→ **What needs to be done**
Will you output the entries below exactly, skipping every image they contain?

[[ Data for the task, beginning ]]

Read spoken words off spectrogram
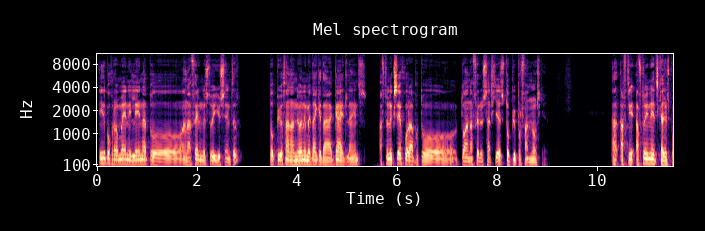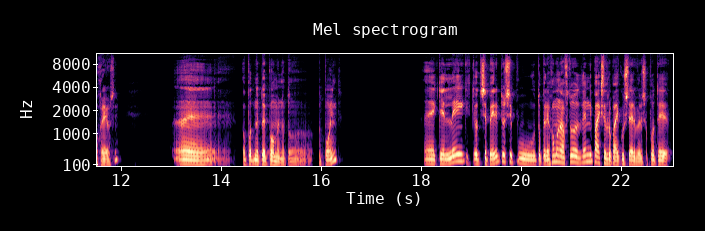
είναι υποχρεωμένοι λέει να το αναφέρουν στο EU Center, το οποίο θα ανανεώνει μετά και τα guidelines. Αυτό είναι ξέχωρα από το, το αναφέρω στις αρχές, το οποίο προφανώς και αυτή, αυτό είναι έτσι κι αλλιώς υποχρέωση. Ε, οπότε είναι το επόμενο το, το point. Ε, και λέει ότι σε περίπτωση που το περιεχόμενο αυτό δεν υπάρχει σε ευρωπαϊκούς σερβέρες οπότε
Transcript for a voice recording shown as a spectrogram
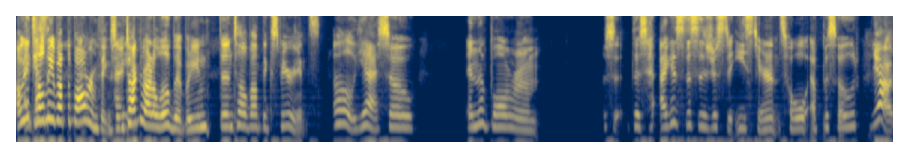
Oh, yeah. Tell me about the ballroom thing. So I- you talked about it a little bit, but you didn't tell about the experience. Oh yeah, so in the ballroom, s this I guess this is just the East Terrence whole episode. Yeah.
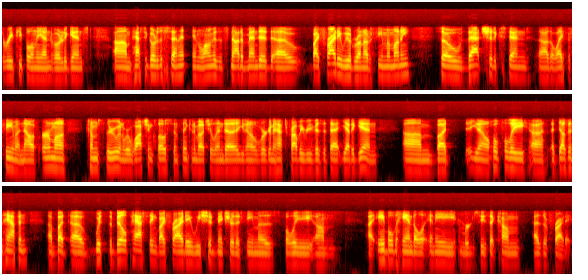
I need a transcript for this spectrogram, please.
three people in the end voted against, um, has to go to the Senate, and as long as it's not amended uh, by Friday, we would run out of FEMA money. So that should extend uh, the life of FEMA. Now, if Irma comes through and we're watching close and thinking about you, Linda, you know, we're going to have to probably revisit that yet again. Um, but you know, hopefully uh, it doesn't happen. Uh, but uh, with the bill passing by Friday, we should make sure that FEMA is fully um, uh, able to handle any emergencies that come as of Friday.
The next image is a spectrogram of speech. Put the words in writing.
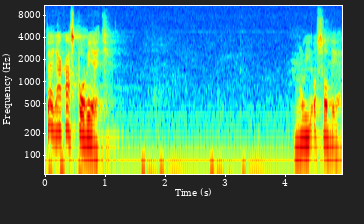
To je nějaká spověď. Mluví o sobě,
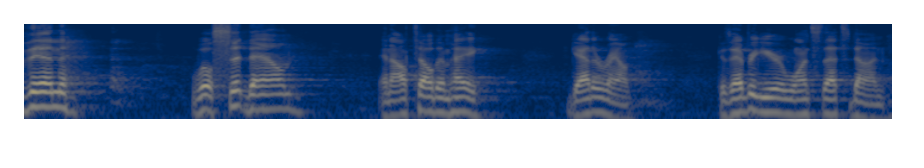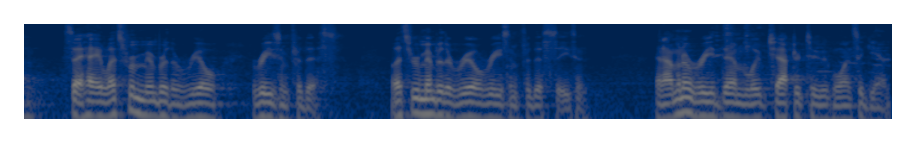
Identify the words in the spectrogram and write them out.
then we'll sit down, and I'll tell them, hey, gather around. Because every year, once that's done, say, hey, let's remember the real reason for this. Let's remember the real reason for this season. And I'm going to read them Luke chapter 2 once again.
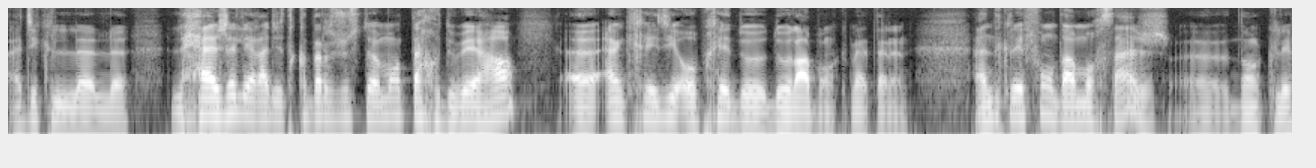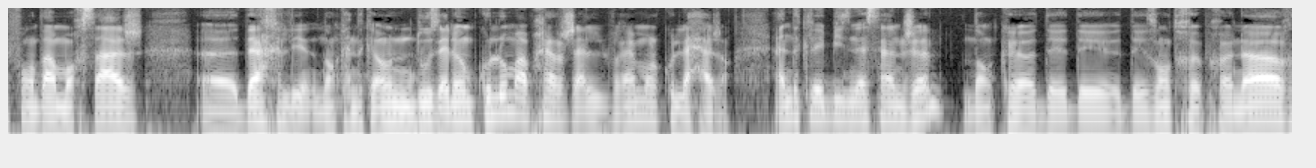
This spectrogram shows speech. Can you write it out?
هذيك الحاجه اللي غادي تقدر جوستومون تاخذ بها ان كريدي اوبري دو دو لا بانك مثلا عندك لي فون دامورساج دونك لي فون دامورساج داخل دونك عندك ندوز عليهم كلهم ابخي نرجع فريمون لكل حاجه عندك لي بيزنس انجل دونك دي دي دي زونتربرونور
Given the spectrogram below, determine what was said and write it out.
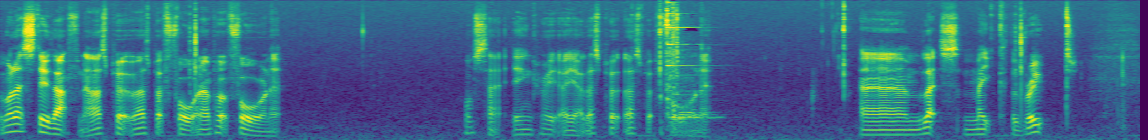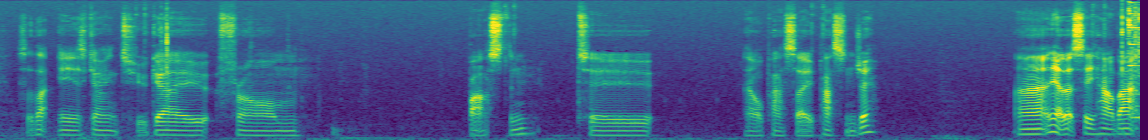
Well, let's do that for now. Let's put let's put four, and I put four on it. What's that increase? Oh yeah, let's put let's put four on it. Um, let's make the route. So that is going to go from Boston to El Paso passenger. Uh, yeah, let's see how that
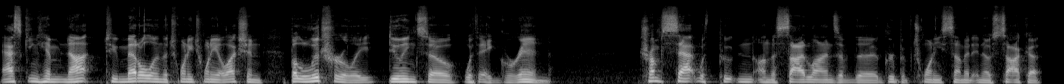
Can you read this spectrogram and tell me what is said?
asking him not to meddle in the 2020 election, but literally doing so with a grin. Trump sat with Putin on the sidelines of the Group of 20 summit in Osaka,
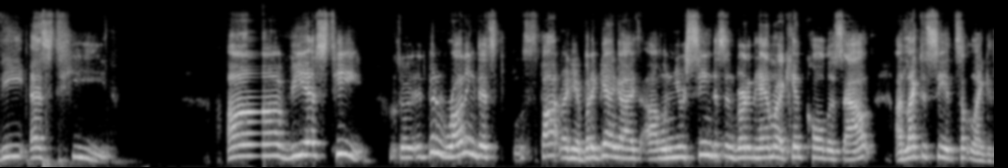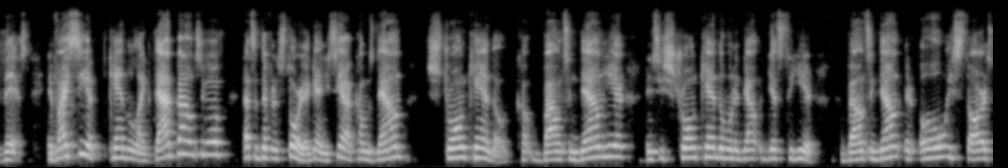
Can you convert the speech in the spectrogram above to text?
VST. Uh, VST. So it's been running this spot right here. But again, guys, uh, when you're seeing this inverted hammer, I can't call this out. I'd like to see it something like this. If I see a candle like that bouncing off, that's a different story. Again, you see how it comes down, strong candle bouncing down here, and you see strong candle when it gets to here. Bouncing down, it always starts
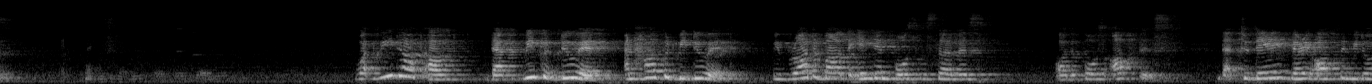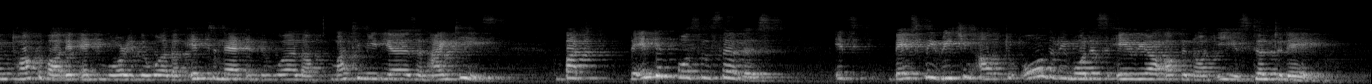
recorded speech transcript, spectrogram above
What we thought out that we could do it and how could we do it? We brought about the Indian Postal Service or the post office that today very often we don't talk about it anymore in the world of internet, in the world of multimedias and ITs. But the Indian Postal Service, it's basically reaching out to all the remotest area of the Northeast till today.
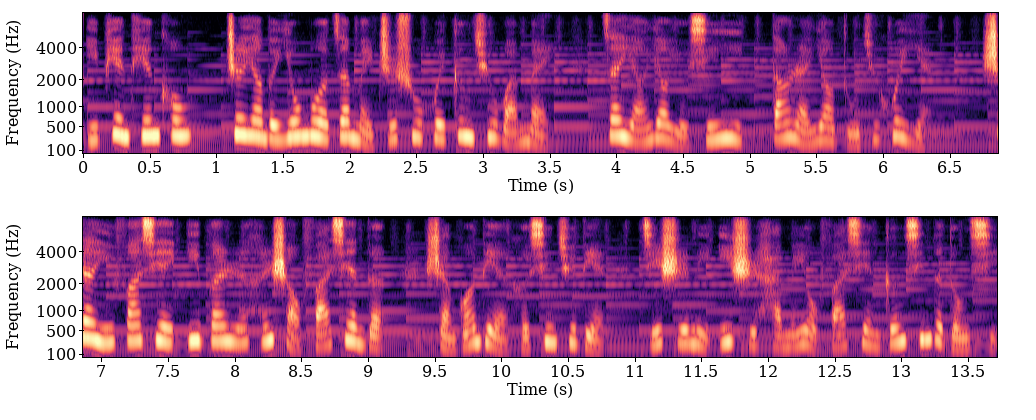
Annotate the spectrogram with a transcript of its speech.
一片天空，这样的幽默赞美之术会更趋完美。赞扬要有新意，当然要独具慧眼，善于发现一般人很少发现的闪光点和兴趣点。即使你一时还没有发现更新的东西，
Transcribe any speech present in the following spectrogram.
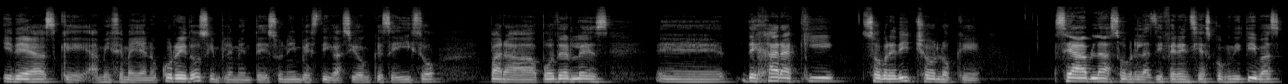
ideas que a mí se me hayan ocurrido, simplemente es una investigación que se hizo para poderles eh, dejar aquí sobredicho lo que se habla sobre las diferencias cognitivas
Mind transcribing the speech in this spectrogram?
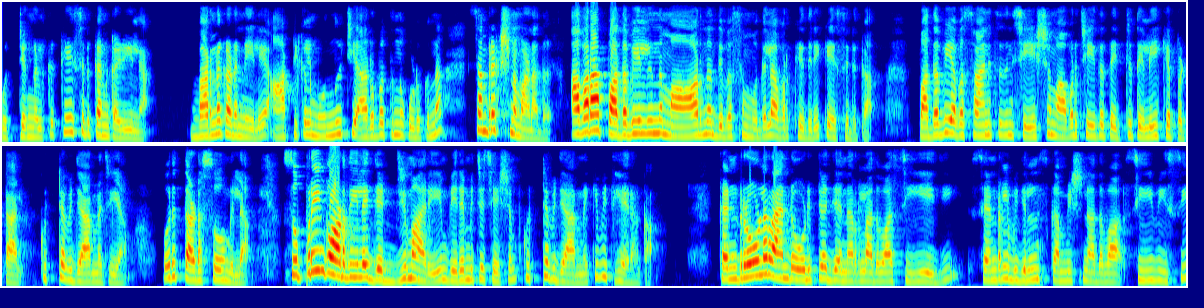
കുറ്റങ്ങൾക്ക് കേസെടുക്കാൻ കഴിയില്ല. ഭരണഘടനയിലെ ആർട്ടിക്കിൾ മുന്നൂറ്റി അറുപത്തൊന്ന് കൊടുക്കുന്ന സംരക്ഷണമാണത്. അവർ ആ പദവിയിൽ നിന്ന് മാറുന്ന ദിവസം മുതൽ അവർക്കെതിരെ കേസെടുക്കാം. പദവി അവസാനിച്ചതിന് ശേഷം അവർ ചെയ്ത തെറ്റ് തെളിയിക്കപ്പെട്ടാൽ കുറ്റവിചാരണ ചെയ്യാം. ഒരു തടസ്സവുമില്ല. സുപ്രീം കോടതിയിലെ ജഡ്ജിമാരെയും വിരമിച്ച ശേഷം കുറ്റവിചാരണയ്ക്ക് വിധേയരാക്കാം കൺട്രോളർ ആൻഡ് ഓഡിറ്റർ ജനറൽ അഥവാ C A G central vigilance commission അഥവാ C V C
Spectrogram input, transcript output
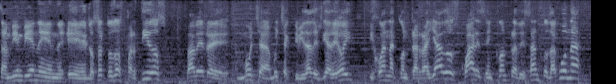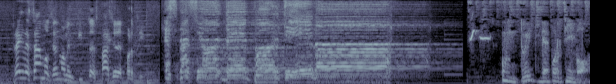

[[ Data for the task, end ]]

→ **Answer section**
Read spoken words off spectrogram
είναι υποχρεωμένοι λέει να το αναφέρουν στο EU Center, το οποίο θα ανανεώνει μετά και τα guidelines. Αυτό είναι ξέχωρα από το, το αναφέρω στις αρχές, το οποίο προφανώς και αυτή, αυτό είναι έτσι κι αλλιώς υποχρέωση. Ε, οπότε είναι το επόμενο το, το point. Ε, και λέει ότι σε περίπτωση που το περιεχόμενο αυτό δεν υπάρχει σε ευρωπαϊκούς σερβέρες οπότε
Transcript for a voice recording shown as a spectrogram
Oh, yeah. Tell me about the ballroom thing. So I- you talked about it a little bit, but you didn't tell about the experience. Oh yeah, so in the ballroom, s this I guess this is just the East Terrence whole episode. Yeah.
I need a transcript for this spectrogram, please.
three people in the end voted against, um, has to go to the Senate, and as long as it's not amended uh, by Friday, we would run out of FEMA money. So that should extend uh, the life of FEMA. Now, if Irma comes through and we're watching close and thinking about you, Linda, you know, we're going to have to probably revisit that yet again. Um, but you know, hopefully uh, it doesn't happen. Uh, but uh, with the bill passing by Friday, we should make sure that FEMA is fully um, uh, able to handle any emergencies that come as of Friday.
The next image is a spectrogram of speech. Put the words in writing.
To je nějaká spověď. Mluví o sobě,
Identify the words in the spectrogram and write them out.
then we'll sit down, and I'll tell them, hey, gather around. Because every year, once that's done, say, hey, let's remember the real reason for this. Let's remember the real reason for this season. And I'm going to read them Luke chapter 2 once again.
This spectrogram shows speech. Can you write it out?
هذيك الحاجه اللي غادي تقدر جوستومون تاخذ بها ان كريدي اوبري دو دو لا بانك مثلا عندك لي فون دامورساج دونك لي فون دامورساج داخل دونك عندك ندوز عليهم كلهم ابخي نرجع فريمون لكل حاجه عندك لي بيزنس انجل دونك دي دي دي زونتربرونور
Given the spectrogram below, determine what was said and write it out.
Well, let's do that for now. Let's put let's put four, and I put four on it. What's that increase? Oh yeah, let's put let's put four on it. Um, let's make the route. So that is going to go from Boston to El Paso passenger. Uh, yeah, let's see how that
Can you read this spectrogram and tell me what is said?
asking him not to meddle in the 2020 election, but literally doing so with a grin. Trump sat with Putin on the sidelines of the Group of 20 summit in Osaka,
Can you convert the speech in the spectrogram above to text?
VST. Uh, VST. So it's been running this spot right here. But again, guys, uh, when you're seeing this inverted hammer, I can't call this out. I'd like to see it something like this. If I see a candle like that bouncing off, that's a different story. Again, you see how it comes down, strong candle bouncing down here, and you see strong candle when it gets to here. Bouncing down, it always starts
recorded speech transcript, spectrogram above
What we thought out that we could do it and how could we do it? We brought about the Indian Postal Service or the post office that today very often we don't talk about it anymore in the world of internet, in the world of multimedias and ITs. But the Indian Postal Service, it's basically reaching out to all the remotest area of the Northeast till today.
Annotate the spectrogram with a transcript of its speech.
一片天空，这样的幽默赞美之术会更趋完美。赞扬要有新意，当然要独具慧眼，善于发现一般人很少发现的闪光点和兴趣点。即使你一时还没有发现更新的东西，
Transcribe any speech present in the following spectrogram.
ideas que a mí se me hayan ocurrido, simplemente es una investigación que se hizo para poderles eh, dejar aquí sobredicho lo que se habla sobre las diferencias cognitivas
Mind transcribing the speech in this spectrogram?
കുറ്റങ്ങൾക്ക് കേസെടുക്കാൻ കഴിയില്ല. ഭരണഘടനയിലെ ആർട്ടിക്കിൾ മുന്നൂറ്റി അറുപത്തൊന്ന് കൊടുക്കുന്ന സംരക്ഷണമാണത്. അവർ ആ പദവിയിൽ നിന്ന് മാറുന്ന ദിവസം മുതൽ അവർക്കെതിരെ കേസെടുക്കാം. പദവി അവസാനിച്ചതിന് ശേഷം അവർ ചെയ്ത തെറ്റ് തെളിയിക്കപ്പെട്ടാൽ കുറ്റവിചാരണ ചെയ്യാം. ഒരു തടസ്സവുമില്ല. സുപ്രീം കോടതിയിലെ ജഡ്ജിമാരെയും വിരമിച്ച ശേഷം കുറ്റവിചാരണയ്ക്ക് വിധേയരാക്കാം കൺട്രോളർ ആൻഡ് ഓഡിറ്റർ ജനറൽ അഥവാ C A G central vigilance commission അഥവാ C V C
Spectrogram input, transcript output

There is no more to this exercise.